Using atomic absorption spectroscopy, exceptionally high concentrations of iron and zinc were detected in the livers of Dugong dugon (Müller) from north Queensland compared with reported values for other marine mammals from other areas of the world.
Trace metals in fish from the Great Barrier Reef
Trace metals in corals from the Great Barrier Reef
The feeding mechanism of Balanoglossus gigas
- C. Burdon-jones
- 12 December 1962
A coleta de material alimentar por this enorme enteropneusto efetua-se por meio of uma combinacao de tomada de alimento por engolimento e de movimento ciliar.
Trace metals in algae from the Great Barrier Reef
Environmental Effects on Toxicity of Heavy Metals to Two Species of Tropical Marine Fish from Northern Australia
Both adult and juvenile glass perch exhibited similar tolerances towards mercury, copper and lead although juveniles seemed marginally moresensitive to zinc and considerably more sensitive to cadmium and nickel.
Regional and seasonal variations of trace metals in tropical phaeophyceae from North Queensland
The Influence of Temperature and Salinity Upon the Acute Toxicity of Heavy Metals to the Banana Prawn (Penaeus merguiensis de Man)
Abstract Bioassays were conducted to determine the effects of temperature and salinity on the acute toxicity of mercury, copper, cadmium, zinc, nickel and lead to juvenile banana prawns (Penaeus…
Observations on the spawning behaviour of Saccoglossus horsti Brambell & Goodhart, and of other Enteropneusta
- C. Burdon-jones
- Environmental ScienceJournal of the Marine Biological Association of…
- 1 February 1951
The genital products of Saccoglossus horsti are discharged within the burrows and expelled after the tide has ebbed.

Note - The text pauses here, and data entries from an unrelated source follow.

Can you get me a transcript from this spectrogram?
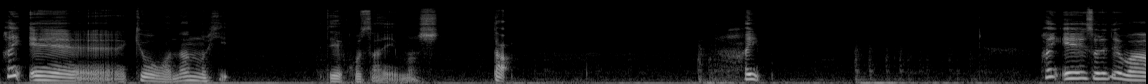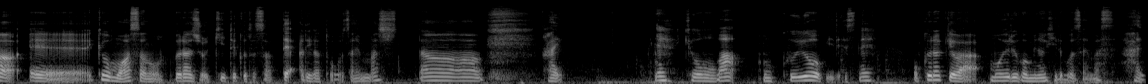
はい、えー、今日は何の日？でございました。はい。はい、えー、それでは、えー、今日も朝のラジオ聞いてくださってありがとうございました。はい。ね、今日は木曜日ですね。オクラ家は燃えるゴミの日でございます。はい。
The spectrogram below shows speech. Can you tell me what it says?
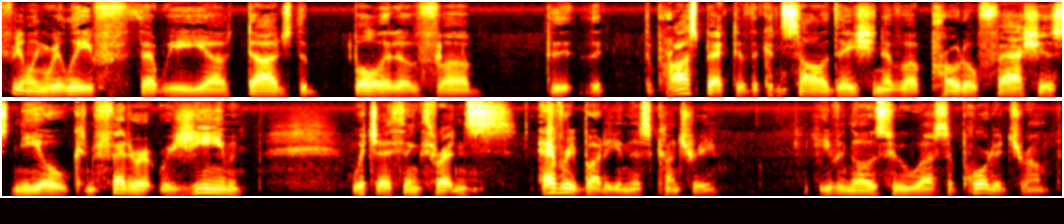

They are not retained in the burrows for any length of time. Fertilization occurs…
Influence of temperature and salinity on the uptake, distribution and depuration of mercury, cadmium and lead by the black-lip oyster Saccostrea echinata
Accumulation rates of cadmium and lead in the majority of tissues examined were significantly greater in lowsalinity water at both temperatures, and lead was lost the most rapidly from oyster tissues, followed by mercury and then Cadmium.